    View details for PubMedID 25297788

  • Efficacy of pleural biopsy for diagnosis of pleural effusion due to chronic GVHD after hematopoietic stem cell transplantation. International journal of hematology Miyauchi, M. n., Yoshimi, A. n., Nannya, Y. n., Takazawa, Y. n., Ichikawa, M. n., Fukayama, M. n., Kurokawa, M. n. 2012; 96 (1): 146–48

    View details for DOI 10.1007/s12185-012-1110-1

    View details for PubMedID 22684925
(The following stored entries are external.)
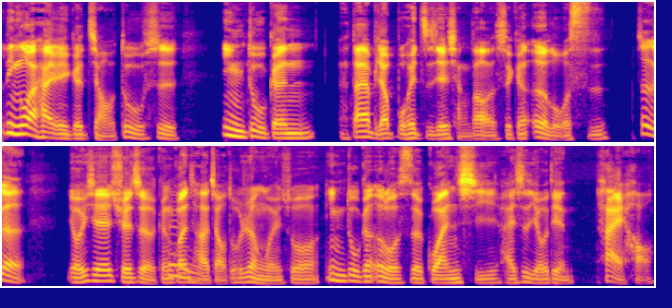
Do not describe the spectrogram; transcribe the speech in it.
另外还有一个角度是印度跟大家比较不会直接想到的是跟俄罗斯这个，有一些学者跟观察角度认为说，印度跟俄罗斯的关系还是有点太好。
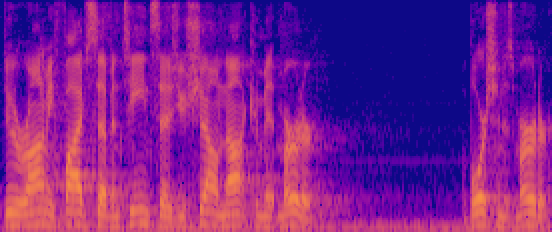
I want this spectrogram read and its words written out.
Deuteronomy 5:17 says, "You shall not commit murder." Abortion is murder.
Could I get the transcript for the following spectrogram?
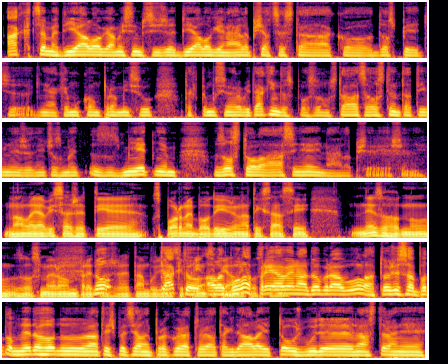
ak chceme dialog, a myslím si, že dialog je najlepšia cesta, ako dospieť k nejakému kompromisu, tak to musíme robiť takýmto spôsobom. Stávať sa ostentatívne, že niečo zmietnem zo stola asi nie je najlepšie riešenie. No ale javí sa, že tie sporné body, že na tých sa asi nezhodnú so smerom, pretože no, tam bude takto, asi ale bola postoj. prejavená dobrá vôľa. To, že sa potom nedohodnú na tej špeciálnej prokuratúre a tak ďalej, to už bude na strane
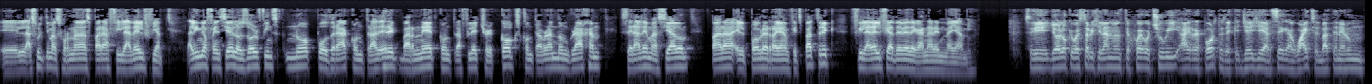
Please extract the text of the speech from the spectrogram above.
eh, las últimas jornadas para Filadelfia. La línea ofensiva de los Dolphins no podrá contra Derek Barnett, contra Fletcher Cox, contra Brandon Graham. Será demasiado para el pobre Ryan Fitzpatrick. Filadelfia debe de ganar en Miami. Sí, yo lo que voy a estar vigilando en este juego, Chubi, hay reportes de que JJ Arcega White va a tener un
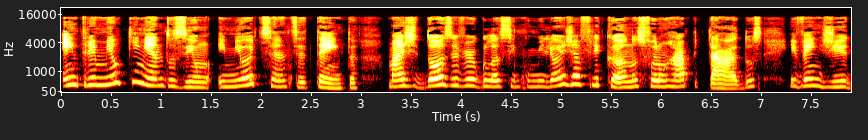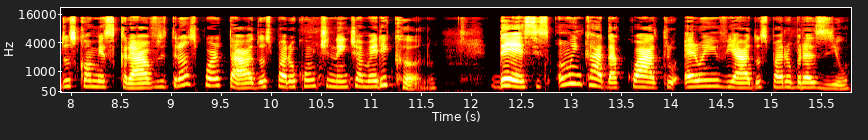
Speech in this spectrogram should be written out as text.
Entre 1501 e 1870, mais de 12,5 milhões de africanos foram raptados e vendidos como escravos e transportados para o continente americano. Desses, um em cada quatro eram enviados para o Brasil,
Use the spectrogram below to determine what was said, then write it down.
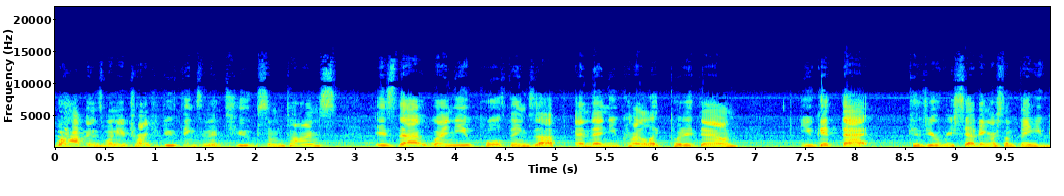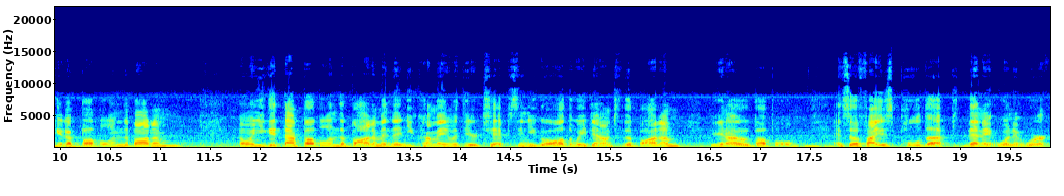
What happens when you're trying to do things in a tube sometimes is that when you pull things up and then you kind of like put it down you get that because you're resetting or something you get a bubble in the bottom. And when you get that bubble in the bottom and then you come in with your tips and you go all the way down to the bottom you're gonna have a bubble. And so if I just pulled up then it wouldn't work.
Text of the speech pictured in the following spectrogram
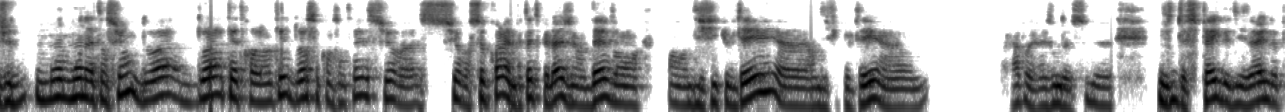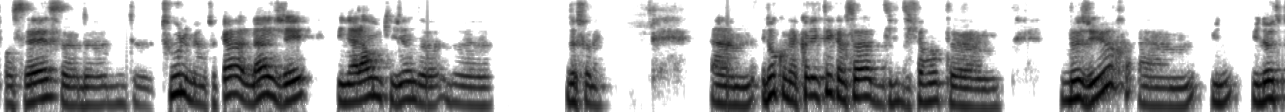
je, mon, mon, attention doit, doit être orientée, doit se concentrer sur, euh, sur ce problème. Peut-être que là, j'ai un dev en, en difficulté, euh, en difficulté, euh, pour des raisons de, de, de, spec, de design, de process, de, de tool, mais en tout cas, là, j'ai une alarme qui vient de, de, de sonner. Euh, et donc, on a collecté comme ça différentes euh, mesures. Euh, une, une, autre,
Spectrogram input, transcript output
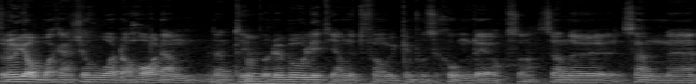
för de jobbar kanske hårdare och har den, den typen. Mm. Och det beror lite grann utifrån vilken position det är också. Sen, eh, sen eh,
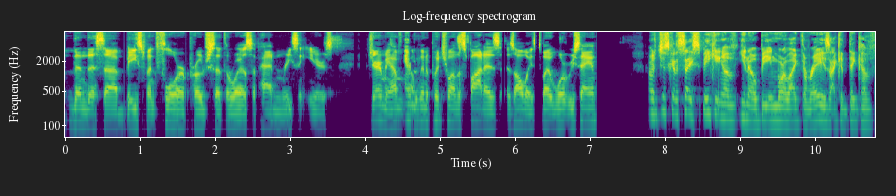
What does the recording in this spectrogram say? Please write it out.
than this uh, basement floor approach that the Royals have had in recent years. Jeremy, I'm, I'm going to put you on the spot as as always. But what were you saying? I was just going to say, speaking of you know being more like the Rays, I could think of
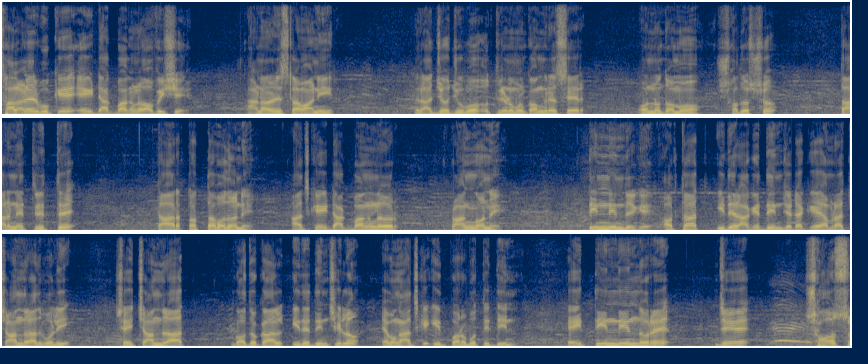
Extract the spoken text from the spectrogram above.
সালারের বুকে এই ডাকবাংলো অফিসে আনারুল ইসলাম আনির রাজ্য যুব ও তৃণমূল কংগ্রেসের অন্যতম সদস্য, তার নেতৃত্বে তার তত্ত্বাবধানে আজকে এই ডাকবাংলোর প্রাঙ্গণে তিন দিন থেকে, অর্থাৎ ঈদের আগের দিন যেটাকে আমরা চাঁদরাত বলি সেই চাঁদরাত গতকাল ঈদের দিন ছিল এবং আজকে ঈদ পরবর্তী দিন। এই তিন দিন ধরে যে সহস্র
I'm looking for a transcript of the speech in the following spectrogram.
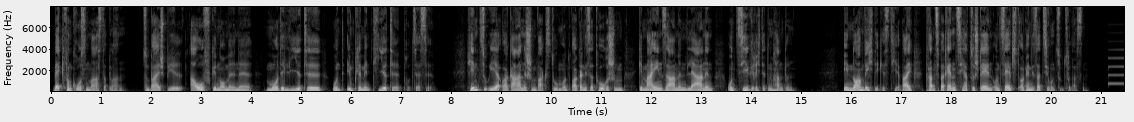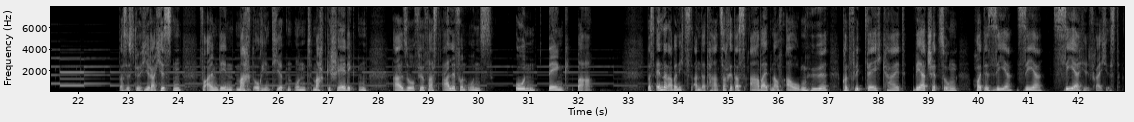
weg vom großen Masterplan. Zum Beispiel aufgenommene, modellierte und implementierte Prozesse hin zu eher organischem Wachstum und organisatorischem gemeinsamen Lernen und zielgerichtetem Handeln. Enorm wichtig ist hierbei, Transparenz herzustellen und Selbstorganisation zuzulassen. Das ist für Hierarchisten, vor allem den Machtorientierten und Machtgeschädigten, also für fast alle von uns, undenkbar. Das ändert aber nichts an der Tatsache, dass Arbeiten auf Augenhöhe, Konfliktfähigkeit, Wertschätzung heute sehr, sehr, sehr hilfreich ist.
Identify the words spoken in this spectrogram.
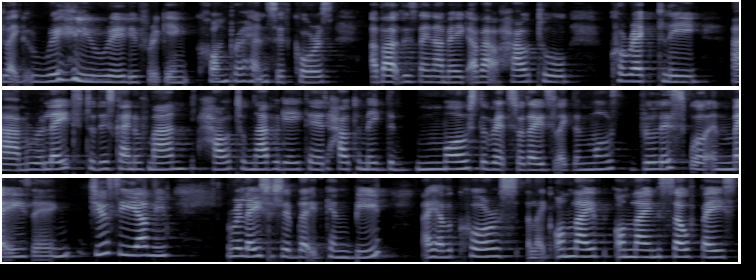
like really, really freaking comprehensive course about this dynamic, about how to correctly um, relate to this kind of man, how to navigate it, how to make the most of it so that it's like the most blissful, amazing, juicy, yummy relationship that it can be. I have a course, like online, online self-paced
  • Pituitary lymphoma developing within pituitary adenoma. International journal of hematology Morita, K. n., Nakamura, F. n., Kamikubo, Y. n., Mizuno, N. n., Miyauchi, M. n., Yamamoto, G. n., Nannya, Y. n., Ichikawa, M. n., Kurokawa, M. n. 2012; 95 (6): 721–24
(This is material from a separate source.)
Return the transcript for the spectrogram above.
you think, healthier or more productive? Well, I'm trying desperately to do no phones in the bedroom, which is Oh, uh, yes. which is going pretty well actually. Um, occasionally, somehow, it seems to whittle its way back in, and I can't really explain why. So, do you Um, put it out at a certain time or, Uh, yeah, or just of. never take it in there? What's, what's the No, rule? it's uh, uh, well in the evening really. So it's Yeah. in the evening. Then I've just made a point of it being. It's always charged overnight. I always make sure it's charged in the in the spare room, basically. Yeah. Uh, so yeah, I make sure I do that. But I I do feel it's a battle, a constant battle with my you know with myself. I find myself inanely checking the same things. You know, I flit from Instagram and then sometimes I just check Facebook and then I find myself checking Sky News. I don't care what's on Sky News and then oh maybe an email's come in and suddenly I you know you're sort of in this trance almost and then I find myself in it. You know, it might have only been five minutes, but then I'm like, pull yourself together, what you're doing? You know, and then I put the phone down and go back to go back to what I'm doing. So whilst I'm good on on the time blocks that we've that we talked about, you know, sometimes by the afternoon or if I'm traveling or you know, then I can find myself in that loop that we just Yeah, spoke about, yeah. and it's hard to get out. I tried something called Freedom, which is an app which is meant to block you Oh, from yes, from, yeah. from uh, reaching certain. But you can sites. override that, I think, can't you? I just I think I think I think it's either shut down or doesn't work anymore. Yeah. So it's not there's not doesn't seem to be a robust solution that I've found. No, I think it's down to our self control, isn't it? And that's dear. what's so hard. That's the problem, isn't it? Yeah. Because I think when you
    Lymphoma occurring in the pituitary gland is an exceedingly infrequent event. Here, we describe a case of pituitary lymphoma complicating recurrent pituitary adenoma. A 56-year-old male with a history of pituitary adenoma was diagnosed with diffuse large B-cell lymphoma (DLBCL) of the left ocular adnexa, which was successfully treated by standard chemotherapy and local radiotherapy. Eight months later, he complained of diplopia and bitemporal hemianopia. Brain magnetic resonance imaging detected a suprasellar tumor. Transsphenoidal biopsy of the mass was performed, and histopathological examination revealed DLBCL admixed with pituitary adenoma. On a review of the literature, we found that pituitary lymphoma developing within adenoma is a recurrent phenomenon. The composite tumor is likely to be characterized by suprasellar involvement and presentation of visual disturbances. Moreover, in the present case, the suprasellar tumor remained visible after autologous peripheral stem cell transplant, likely due to the residual pituitary adenoma. We therefore recommend that refractory pituitary lymphoma should be vigorously biopsied in search of possibly underlying adenoma.

    View details for DOI 10.1007/s12185-012-1075-0

    View details for PubMedID 22527852